The siblings meet a few of the locals at their housewarming party. After Martin encounters a young boy, who he assumes to be trespassing through his garden, the pair decide to set up a Neighbourhood Watch group. When the group decide to go ahead without the involvement of any police officers, the previously quiet inhabitants of Bluebell Hill become vigilant and the play takes a darker turn. Though Neighbourhood Watch must have been written before the recent riots, the "vigilante" behaviour of these characters as they plot against the local "hoodies" has chilling parallels with the actions of some in the aftermath of the rioting.

The play raises a number of social issues - the most obvious being class. The storyline does more than just touch the surface of class struggles. One character, Rod, suggests putting a ten foot high fence between the garden and the housing estate, saying, "They'll be walking in and out of here all day long otherwise, riff raff and vermin."

The Neighbourhood Watch group is driven by class hatred. Similarly sexism rears its head consistently through the play. A lot of it is disguised as characters hankering after "that old-fashioned way of life", in which women do the cooking, make the tea and decide what colour the wallpaper should be.

What I found particularly interesting throughout Neighbourhood Watch is that there isn't at any point a clear divide between right and wrong. Often the characters you trusted to start with later express prejudiced opinions and have dark secrets that are gradually revealed. Luther, for example, initially stands up for the poorer people in the housing estate. As his character develops, however, he is exposed for beating his wife, Magda. Soon Magda is put into a situation where she is confronted about her bruises, and eventually she feels capable of communicating what has happened.

In a question and answer session about the play Alan Ayckbourn commented, "I'm always a great believer, when I write a play, to narrow it down to the people. Plays are about people for me, not about issues - the issues arise from the people." With Neighbourhood Watch Ayckbourn has done a good job of exploring fractious social issues through flawed and believable characters.

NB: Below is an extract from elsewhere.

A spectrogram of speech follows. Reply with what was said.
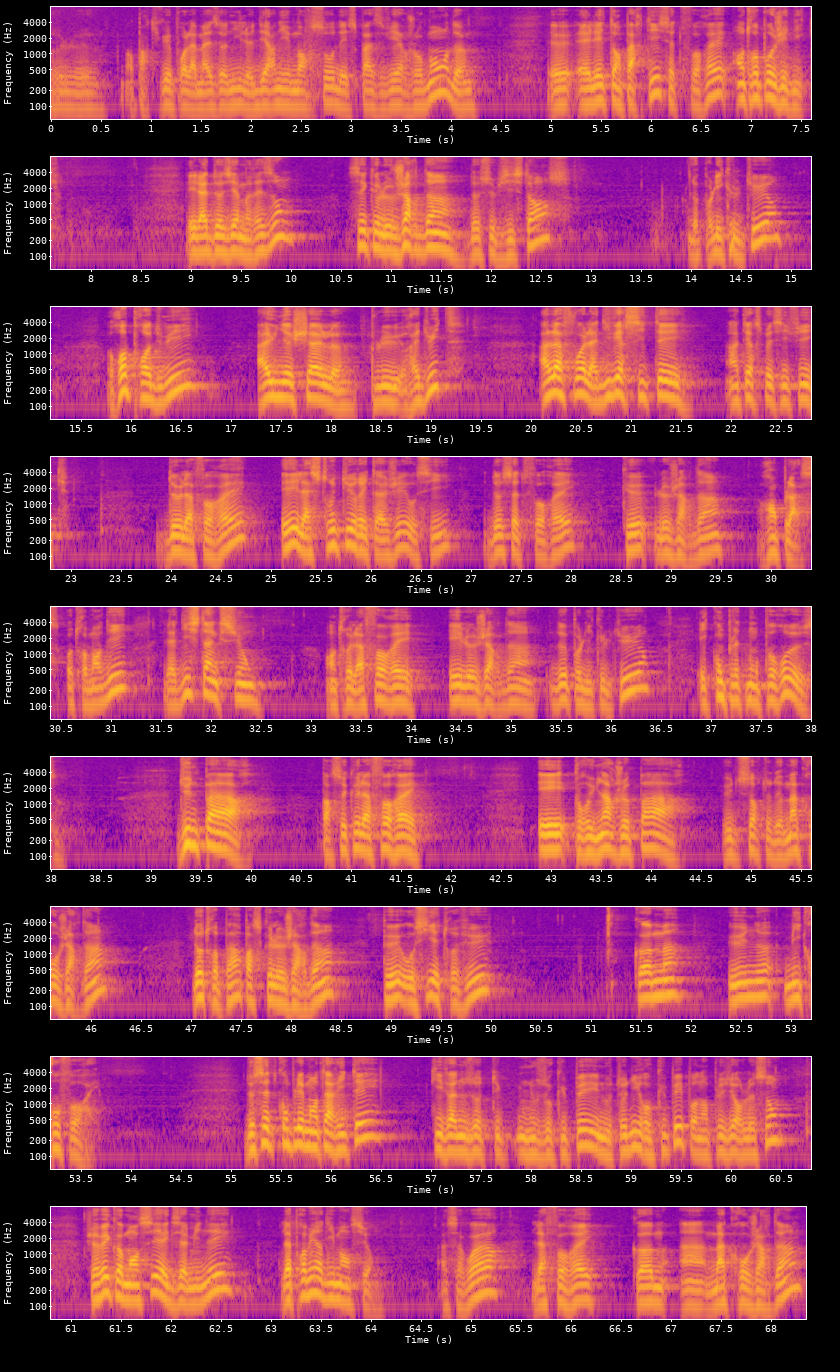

Neighbourhood Watch is at the Stephen Joseph Theatre in Scarboreough until 15 October